International trade is huge; in 2016, world merchandise exports were valued at US$ 15.46 trillion and the growth rate is projected over two percent annually. Unfortunately, this also creates an environment that’s rife for abuse – trade-based money laundering (TBML) accounts for hundreds of billions of dollars of illegal money flows annually.
With sums of that magnitude, it’s no surprise that TBML is highly sophisticated. And, as it hides its activities amongst massive volumes of legitimate trade, it’s difficult to uncover. Techniques such as under- or over-invoicing, falsifying documents, and misrepresenting financial transactions, are difficult to trace as they can involve multiple parties, jurisdictions and transactions.
Additionally, true value is often difficult to set accurately. Is someone overpaying on purpose to hide illicit funds or is that what they think its worth? Consider artwork; as art is so subjective, how could authorities prove that the price paid was to hide funds, if everyone involved is in on the scam? Only 35 out of 220 jurisdictions have Anti-Money Laundering (AML) rules that specifically deal with art or antiquities.
Of course, there are many other avenues for TBML. What is the proper price for a dress; $30? $300? $3000? Compliance officers assigned the role of uncovering TBML face a distinct lack of information for specifics that can help determine accurate pricing. Even if more information about the quality of the product is available, it’s difficult for compliance officers to be experts in the pricing vagrancies of multiple industries.

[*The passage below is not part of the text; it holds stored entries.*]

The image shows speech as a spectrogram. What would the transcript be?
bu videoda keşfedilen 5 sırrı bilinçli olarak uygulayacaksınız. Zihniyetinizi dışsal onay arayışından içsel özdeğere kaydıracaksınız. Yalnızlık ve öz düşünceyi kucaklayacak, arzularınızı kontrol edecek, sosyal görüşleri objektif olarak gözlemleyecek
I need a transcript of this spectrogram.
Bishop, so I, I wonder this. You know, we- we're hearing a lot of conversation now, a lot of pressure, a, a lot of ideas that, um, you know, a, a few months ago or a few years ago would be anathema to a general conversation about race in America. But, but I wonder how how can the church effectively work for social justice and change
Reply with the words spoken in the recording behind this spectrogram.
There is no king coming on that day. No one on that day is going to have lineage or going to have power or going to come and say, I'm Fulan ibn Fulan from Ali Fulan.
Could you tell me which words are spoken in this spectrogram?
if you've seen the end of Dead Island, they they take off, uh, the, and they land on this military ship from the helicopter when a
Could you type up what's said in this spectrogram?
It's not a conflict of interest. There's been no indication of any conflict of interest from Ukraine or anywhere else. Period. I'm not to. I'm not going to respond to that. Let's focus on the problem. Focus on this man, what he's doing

Complicating the matter is the lack of shipping, import/export, and customs information that would help compliance teams assess the risk of a transaction. They are not privy to the same information that Customs and Border Protection (CBP) has. Due to privacy and confidentiality considerations, some jurisdictions don’t allow sharing information across borders — even within the same institution. In addition, 80 percent of trade activity is so-called open account trade, which is not documentary-based, thus offering no banking documentation to help make determinations.

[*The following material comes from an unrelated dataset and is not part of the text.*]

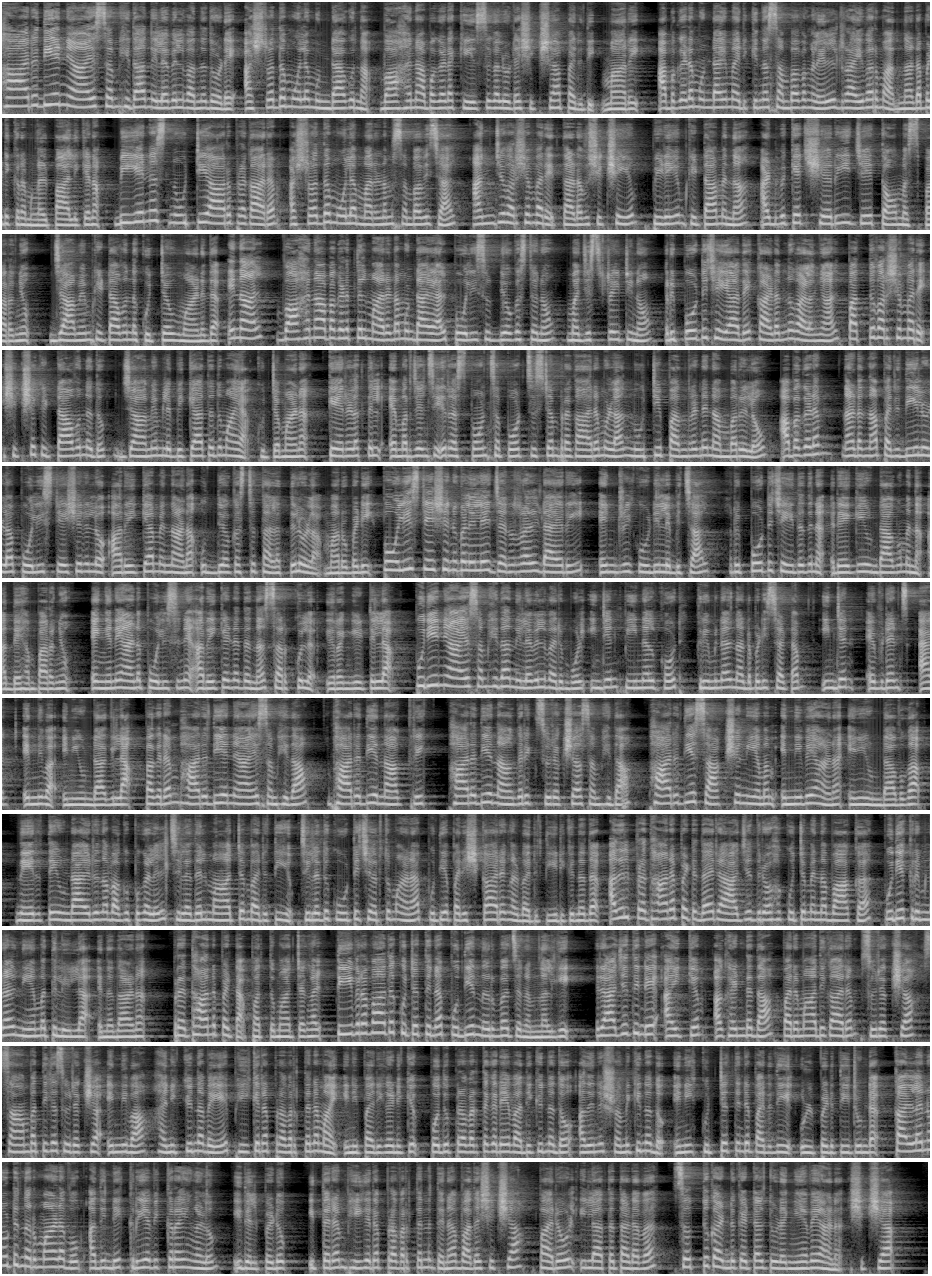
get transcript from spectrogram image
ഭാരതീയ ന്യായ സംഹിത നിലവിൽ വന്നതോടെ അശ്രദ്ധ മൂലമുണ്ടാകുന്ന വാഹന അപകട കേസുകളുടെ ശിക്ഷാപരിധി മാറി. അപകടമുണ്ടായി മരിക്കുന്ന സംഭവങ്ങളിൽ ഡ്രൈവർമാർ നടപടിക്രമങ്ങൾ പാലിക്കണം. ബി എൻ എസ് നൂറ്റിയാറ് പ്രകാരം അശ്രദ്ധ മൂലം മരണം സംഭവിച്ചാൽ അഞ്ചു വർഷം വരെ തടവ് ശിക്ഷയും പിഴയും കിട്ടാമെന്ന് അഡ്വക്കേറ്റ് ഷെറി ജെ തോമസ് പറഞ്ഞു. ജാമ്യം കിട്ടാവുന്ന കുറ്റവുമാണിത്. എന്നാൽ വാഹനാപകടത്തിൽ മരണമുണ്ടായാൽ പോലീസ് ഉദ്യോഗസ്ഥനോ മജിസ്ട്രേറ്റിനോ റിപ്പോർട്ട് ചെയ്യാതെ കടന്നുകളഞ്ഞാൽ പത്ത് വർഷം വരെ ശിക്ഷ കിട്ടാവുന്നതും ജാമ്യം ലഭിക്കാത്തതുമായ കുറ്റമാണ്. കേരളത്തിൽ എമർജൻസി റെസ്പോൺസ് സപ്പോർട്ട് സിസ്റ്റം പ്രകാരമുള്ള നൂറ്റി പന്ത്രണ്ട് നമ്പറിലോ അപകടം നടന്ന പരിധിയിലുള്ള പോലീസ് സ്റ്റേഷനിലോ അറിയിക്കാമെന്നാണ് ഉദ്യോഗസ്ഥ തലത്തിലുള്ള മറുപടി. പോലീസ് സ്റ്റേഷനുകളിലെ ജനറൽ ഡയറി എൻട്രി കൂടി ലഭിച്ചാൽ റിപ്പോർട്ട് ചെയ്തതിന് രേഖയുണ്ടാകുമെന്ന് അദ്ദേഹം പറഞ്ഞു. എങ്ങനെയാണ് പോലീസിനെ അറിയിക്കേണ്ടതെന്ന് സർക്കുലർ ഇറങ്ങിയിട്ടില്ല. പുതിയ ന്യായ സംഹിത നിലവിൽ വരുമ്പോൾ ഇന്ത്യൻ പീനൽ കോഡ് ക്രിമിനൽ നടപടി ചട്ടം ഇന്ത്യൻ എവിഡൻസ് ആക്ട് എന്നിവ ഇനിയുണ്ടാകില്ല. പകരം ഭാരതീയ ന്യായ സംഹിത ഭാരതീയ നാഗരിക് ഭാരതീയ നാഗരിക് സുരക്ഷാ സംഹിത ഭാരതീയ സാക്ഷ്യ നിയമം എന്നിവയാണ് ഇനി ഉണ്ടാവുക നേരത്തെ ഉണ്ടായിരുന്ന വകുപ്പുകളിൽ ചിലതിൽ മാറ്റം വരുത്തിയും ചിലത് കൂട്ടിച്ചേർത്തുമാണ് പുതിയ പരിഷ്കാരങ്ങൾ വരുത്തിയിരിക്കുന്നത്. അതിൽ പ്രധാനപ്പെട്ടത് രാജ്യദ്രോഹ കുറ്റം എന്ന വാക്ക് പുതിയ ക്രിമിനൽ നിയമത്തിലില്ല എന്നതാണ്. പ്രധാനപ്പെട്ട പത്തു മാറ്റങ്ങൾ. തീവ്രവാദ കുറ്റത്തിന് പുതിയ നിർവചനം നൽകി. രാജ്യത്തിന്റെ ഐക്യം അഖണ്ഡത പരമാധികാരം സുരക്ഷ സാമ്പത്തിക സുരക്ഷ എന്നിവ ഹനിക്കുന്നവയെ ഭീകരപ്രവർത്തനമായി ഇനി പരിഗണിക്കും. പൊതുപ്രവർത്തകരെ വധിക്കുന്നതോ അതിന് ശ്രമിക്കുന്നതോ ഇനി കുറ്റത്തിന്റെ പരിധിയിൽ ഉൾപ്പെടുത്തിയിട്ടുണ്ട്. കള്ളനോട്ട് നിർമ്മാണവും അതിന്റെ ക്രിയവിക്രയങ്ങളും ഇതിൽപ്പെടും ഇത്തരം ഭീകരപ്രവർത്തനത്തിന് വധശിക്ഷ പരോൾ ഇല്ലാത്ത തടവ് സ്വത്തു കണ്ടുകെട്ടൽ തുടങ്ങിയവയാണ് ശിക്ഷ.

As in other areas of compliance, there’s trade-offs between allowing the free flow of commerce with ensuring that steps to effectively counter TBML are taken. After all, no one wants to unnecessarily burden legitimate trade but we can’t accept unfettered TBML. What’s a compliance officer to do?

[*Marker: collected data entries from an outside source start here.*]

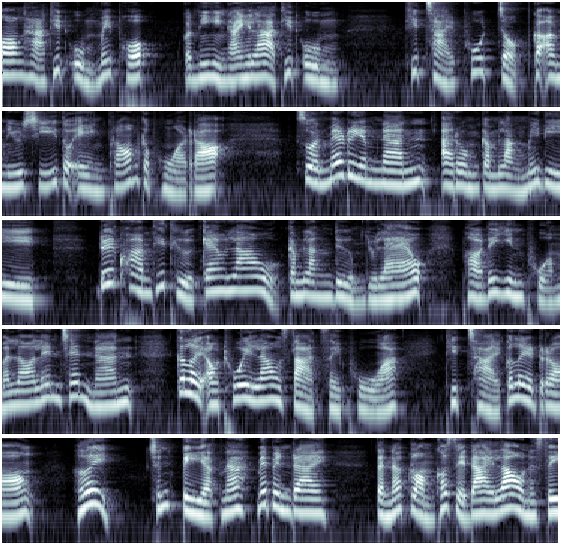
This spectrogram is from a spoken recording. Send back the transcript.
มองหาทิดอุ่มไม่พบ ก็นี่ไงล่ะทิดอุ่ม ทิดฉายพูดจบก็เอานิ้วชี้ตัวเองพร้อมกับหัวเราะ ส่วนแม่เรียมนั้นอารมณ์กำลังไม่ดี ด้วยความที่ถือแก้วเหล้ากำลังดื่มอยู่แล้ว พอได้ยินผัวมาล้อเล่นเช่นนั้น ก็เลยเอาถ้วยเหล้าสาดใส่ผัว ทิดฉายก็เลยร้อง เฮ้ย ฉันเปียกนะ ไม่เป็นไร แต่นักกล่อมเขาเสียดายเหล้านะสิ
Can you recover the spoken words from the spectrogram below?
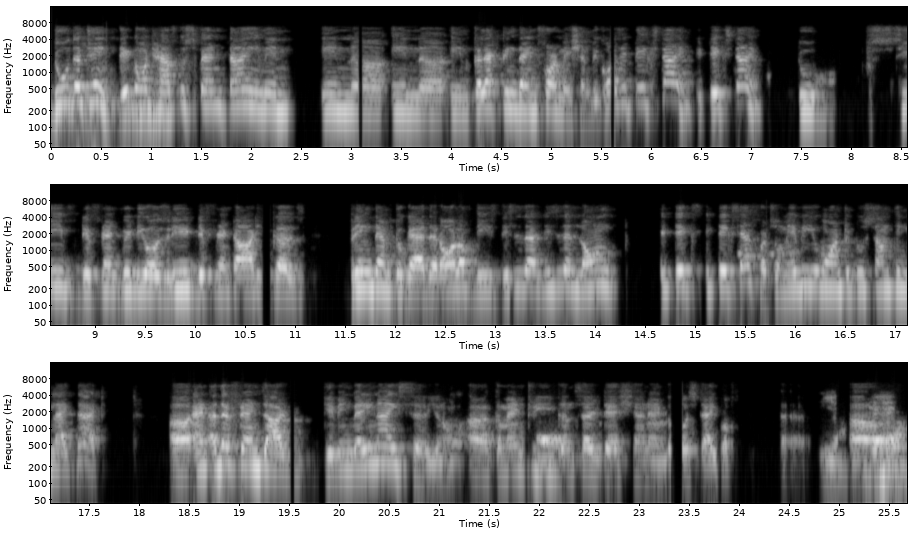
do the hmm. thing. They don't have to spend time in in uh, in uh, in collecting the information because it takes time it takes time to see different videos read different articles bring them together all of these. This is a this is a long it takes it takes effort. So maybe you want to do something like that. Uh, and other friends are giving very nice uh, you know uh, commentary consultation and those type of uh, yeah. uh,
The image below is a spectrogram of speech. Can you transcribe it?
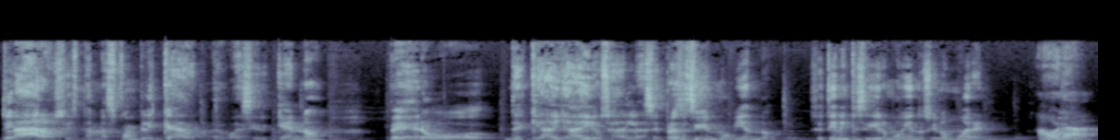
claro, sí está más complicado. No les voy a decir que no. Pero de que hay, hay. O sea, las empresas siguen moviendo. Se tienen que seguir moviendo, si no mueren. Ahora,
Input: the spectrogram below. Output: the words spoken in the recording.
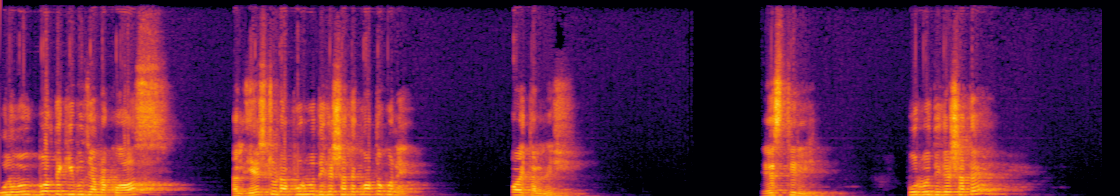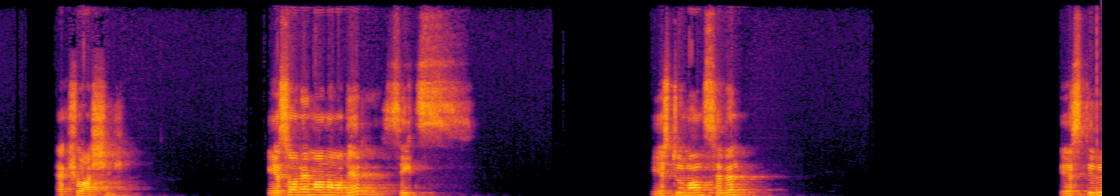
অনুভূমিক বলতে কি বুঝি আমরা কস তাহলে এস টুটা পূর্ব দিকের সাথে কত কোণে? পঁয়তাল্লিশ। এস থ্রি পূর্ব দিকের সাথে একশো আশি। এস ওয়ানের মান আমাদের সিক্স এস টুর মান সেভেন এস থ্রির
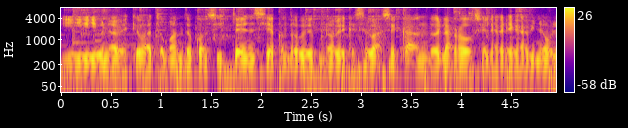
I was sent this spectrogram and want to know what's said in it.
y una vez que va tomando consistencia, cuando uno ve que se va secando el arroz, se le agrega vino blanco.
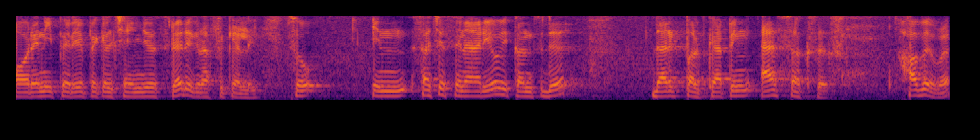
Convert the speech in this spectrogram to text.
or any periapical changes radiographically. So in such a scenario we consider direct pulp capping as success. However,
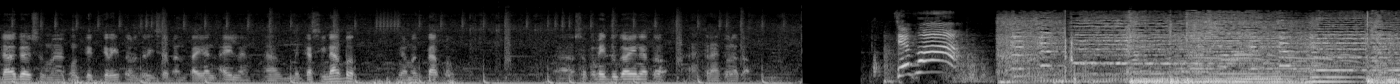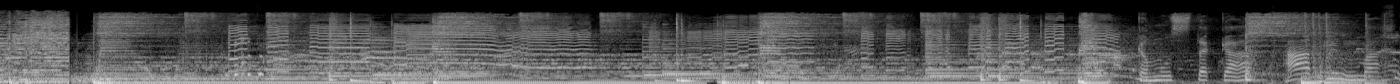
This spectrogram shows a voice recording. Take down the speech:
vloggers o mga content creator diri sa Bantayan Island. Ah, may kasinabot nga magtapok. Ah, so may dugay na to, ah, na to. 结 ka aking mahal?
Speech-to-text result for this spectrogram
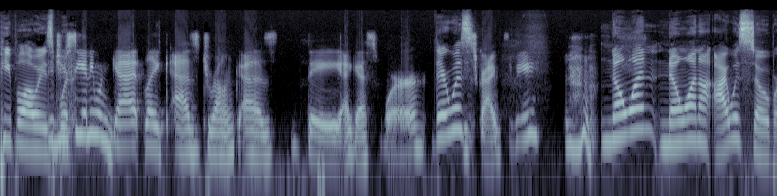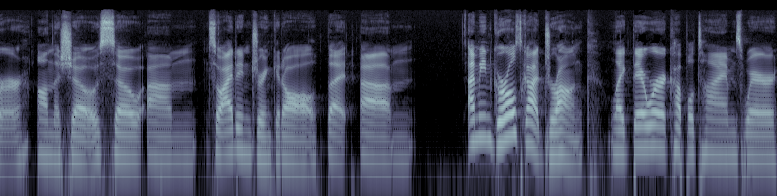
people always did you see anyone get like as drunk as they I guess were there was described to be. no one no one I was sober on the show so um so I didn't drink at all but um I mean girls got drunk like there were a couple times where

Know Your Customer
While the tactics needed to properly vet against TBML require more extensive analysis, fortunately the overall strategy is well-known – or more precisely Know Your Business (KYB), as we are talking about business entities. Note that the second step of KYC is to understand the nature of the client’s activities.
In regards to pricing, you can collect information from your business clients about the product range and pricing during the due diligence process. You can also research online to check the accuracy of the data. After you have completed gathering research, you can check transactions against that data to ensure they are in line with expectations.
It’s not only the clients themselves that you need to concern yourself with. Who are they doing business with? Third party due diligence policies, screening and processes (Know Your Customers Customer or KYCC) are necessary to mitigate your risk.
What is your company’s appetite for risk and what risk does that client pose for TBML? There are certain industries, such as used cars that pose a much higher risk for TBML, or certain countries that pose a higher risk. In these high-risk situations, enhanced due diligence procedures (EDD) are in order to fully check the background, ownership and business dealings of the client.
In higher risk situations, an actual on-site visit can illuminate more information about the nature of the client.
Other specific measures to combat TBML, as recommended by the FATF, include:
a) Assessing the adequacy of a bank’s systems for managing the risks associated with trade finance activities, including whether the bank effectively identifies and monitors its trade finance portfolio for suspicious or unusual activities, particularly those that pose a higher risk for money laundering.
b) Determining whether a bank’s system for monitoring trade finance activities for suspicious activities, and for reporting suspicious activities, is adequate, given the bank’s size, complexity, location, and types of customer relationships.
c) Sample testing trade finance accounts with a view to verifying whether the bank is meeting its
customer due diligence, record keeping, monitoring and reporting obligations.
d) Providing AML training to financial institutions’ global trade services departments and personnel.
Allowing financial institutions (FIs) to see more information from exporters, importers, shippers, and authorities would enable them to better perform due diligence and monitoring.
As TBML is so widespread, sophisticated, and cross-border, it’ll require coordinated international efforts from numerous agencies, regulators and FIs to successfully combat money laundering. With technological advances, such as distributed ledger technology, the capabilities to monitor complex, multi-part transactions are improving. If regulators across jurisdictions can formulate agreements for better information sharing and improve harmonization of cross-border data, dramatically reducing the scourge of TBML is a strong possibility.